Some people go to Vegas to gamble, others to buy really rare books

Open a book: one customer spent more than $600,000 in a single visit

What reward does one buy after winning at the gambling tables in Las Vegas or sitting through an excruciatingly dull convention there? A Rolex? A designer handbag? A new bracelet? How about a rare book?

It was 11 years ago that David and Natalie Bauman, owners of a successful rare book store in Manhattan, open since 1988, decided to expand to Las Vegas, with a store on a relatively quiet second floor walkway among the Grande Canal Shoppes between the Venetian and Palace hotels. On the main floor, ersatz gondolas with gondoliers ferry tourists from end to end.

Their shop is wedged next to Lazarou, a custom men’s clothing store, and just across from Mezlan, which sells shoes. Its two-story elegant bookcases are filled with carefully arranged volumes, many bound in embossed leather. A reading table at the centre of the store recalls an Ivy League library. A patient salesperson awaits visitors at a podium close to the entrance.

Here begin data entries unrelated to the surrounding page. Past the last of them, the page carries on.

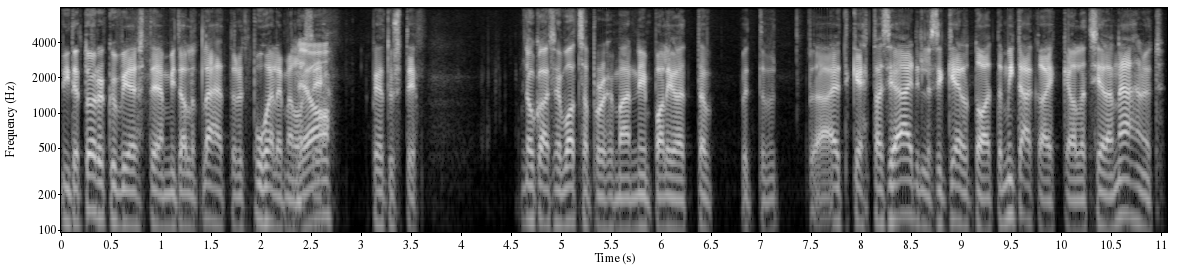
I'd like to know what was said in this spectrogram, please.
niitä törkyviestejä, mitä olet lähettänyt puhelimellasi. Joo. Tietysti jokaisen WhatsApp-ryhmään niin paljon, että, että et kehtaisi äidillesi kertoa, että mitä kaikkea olet siellä nähnyt.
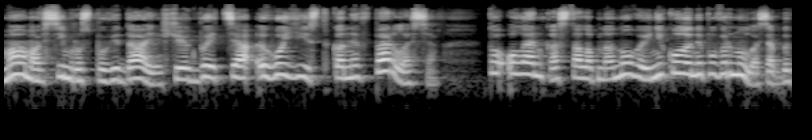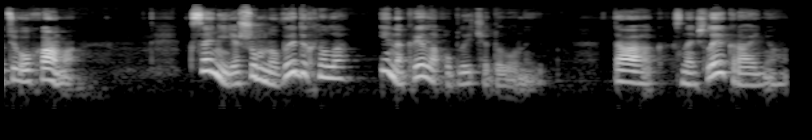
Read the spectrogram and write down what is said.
Мама всім розповідає, що якби ця егоїстка не вперлася, то Оленка стала б на ноги і ніколи не повернулася б до цього хама. Ксенія шумно видихнула і накрила обличчя долонею. Так, знайшли крайнього.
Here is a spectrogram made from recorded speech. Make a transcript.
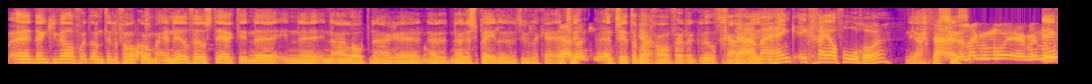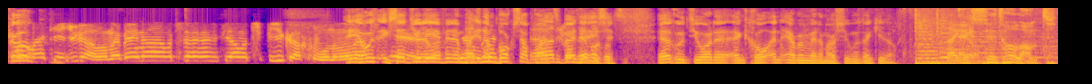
uh, dankjewel voor het aan de telefoon komen. En heel veel sterkte in de, in, in de aanloop naar, uh, naar, de, naar de Spelen natuurlijk. Hè. En, ja, en Twitter ja. maar gewoon verder. Ik wil het graag Ja, weten. maar Henk, ik ga jou volgen hoor. Ja, precies. Ja, dat lijkt me mooi, Erwin. Ik ook. Judo, maar ben je nou wat, uh, heb je al wat spierkracht gewonnen? Hey, jongens, ik zet jullie even in een, in een box apart ja, bij deze. Goed. Heel goed, je hoorde Henk Grol en Erben Wennemars. Jongens, dankjewel. dankjewel. Exit Holland.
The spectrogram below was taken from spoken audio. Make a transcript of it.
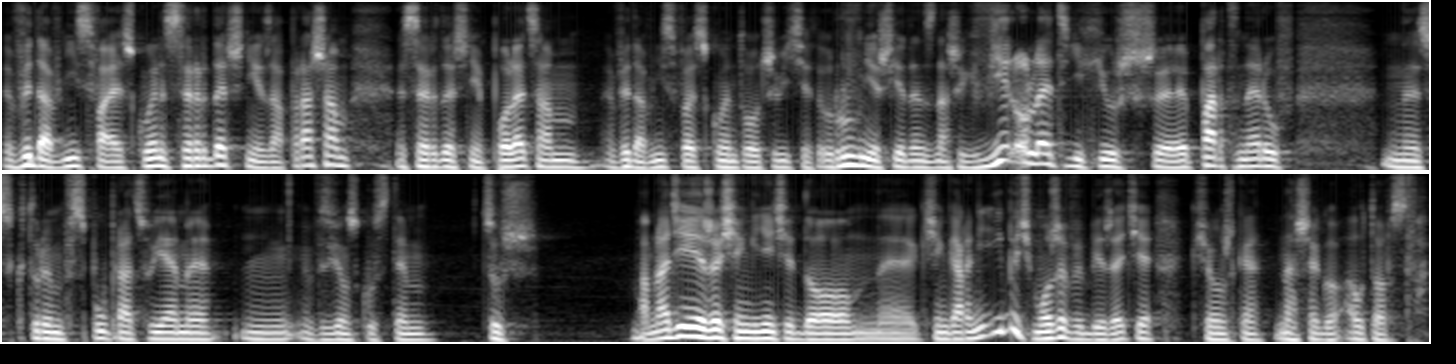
wydawnictwa SQN. Serdecznie zapraszam, serdecznie polecam. Wydawnictwo SQN to oczywiście również jeden z naszych wieloletnich już e, partnerów z którym współpracujemy. W związku z tym, cóż, Mam nadzieję, że sięgniecie do e, księgarni i być może wybierzecie książkę naszego autorstwa.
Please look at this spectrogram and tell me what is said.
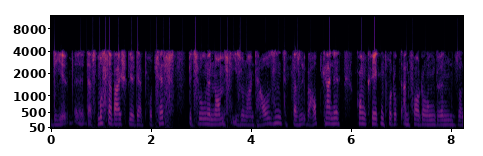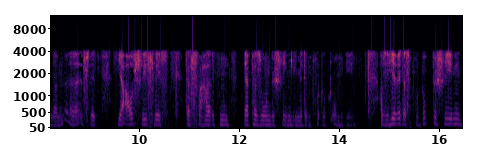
die, äh, das Musterbeispiel der prozessbezogenen Norm ist die ISO 9000. Da sind überhaupt keine konkreten Produktanforderungen drin, sondern es wird hier ausschließlich das Verhalten der Personen beschrieben, die mit dem Produkt umgehen. Also hier wird das Produkt beschrieben,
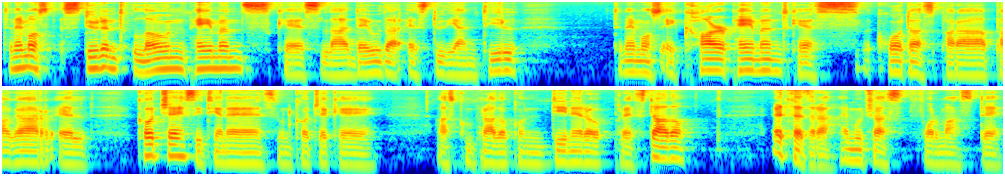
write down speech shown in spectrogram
Tenemos student loan payments, que es la deuda estudiantil. Tenemos a car payment, que es cuotas para pagar el coche, si tienes un coche que has comprado con dinero prestado, etc. Hay muchas formas de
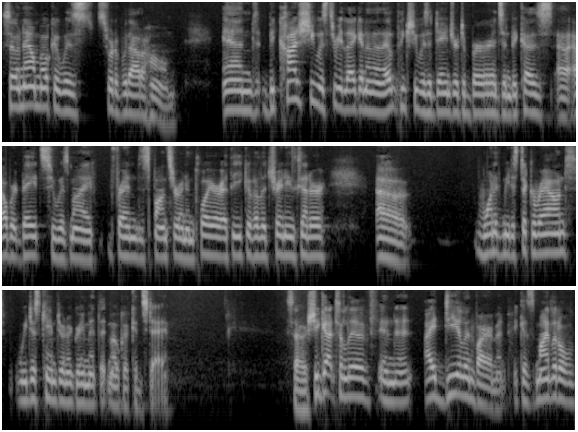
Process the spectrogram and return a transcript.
So now Mocha was sort of without a home. And because she was three legged, and I don't think she was a danger to birds, and because uh, Albert Bates, who was my friend, sponsor, and employer at the Eco Village Training Center, uh, wanted me to stick around, we just came to an agreement that Mocha could stay. So she got to live in an ideal environment because my little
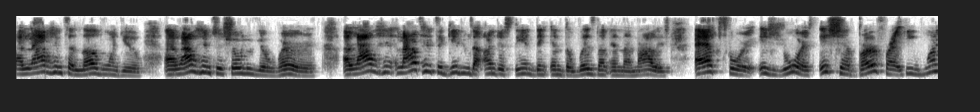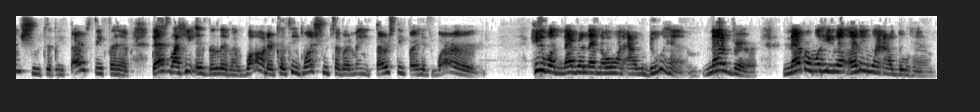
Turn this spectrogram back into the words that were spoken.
Allow him to love on you. Allow him to show you your worth. Allow him allow him to give you the understanding and the wisdom and the knowledge. Ask for it. It's yours. It's your birthright. He wants you to be thirsty for him. That's why he is the living water, because he wants you to remain thirsty for his word. He will never let no one outdo him. Never. Never will he let anyone outdo him.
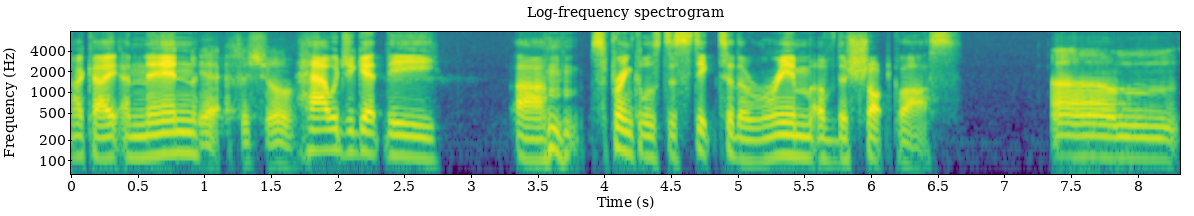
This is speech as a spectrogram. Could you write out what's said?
Okay, and then Yeah, for sure. how would you get the um, sprinkles to stick to the rim of the shot glass? Um,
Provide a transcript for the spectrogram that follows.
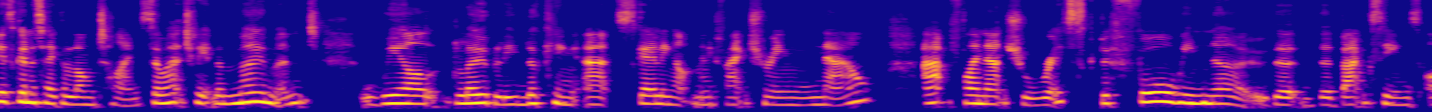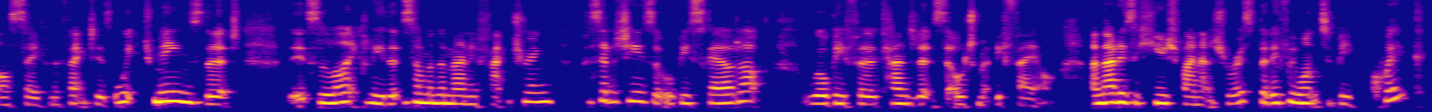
it's going to take a long time. So, actually, at the moment, we are globally looking at scaling up manufacturing now at financial risk before we know that the vaccines are safe and effective, which means that it's likely that some of the manufacturing facilities that will be scaled up will be for candidates that ultimately fail. And that is a huge financial risk. But if we want to be quick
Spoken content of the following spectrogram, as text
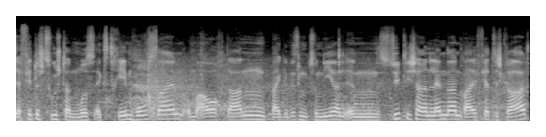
Der Fitnesszustand muss extrem hoch sein, um auch dann bei gewissen Turnieren in südlicheren Ländern bei 40 Grad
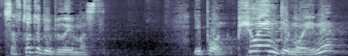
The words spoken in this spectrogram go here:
Σε αυτό το επίπεδο είμαστε. Λοιπόν πιο έντιμο είναι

On a recent day, in a locked vitrine, were first editions of Lewis Carroll’s Alice’s Adventures in Wonderland and Through the Looking-Glass in full leather pictorial bindings. Printed in 1866 and 1872, they sell together for $23,000 (£17,800). For $700 one could buy a first edition of Margaret Thatcher’s The Path to Power, signed by the former prime minister.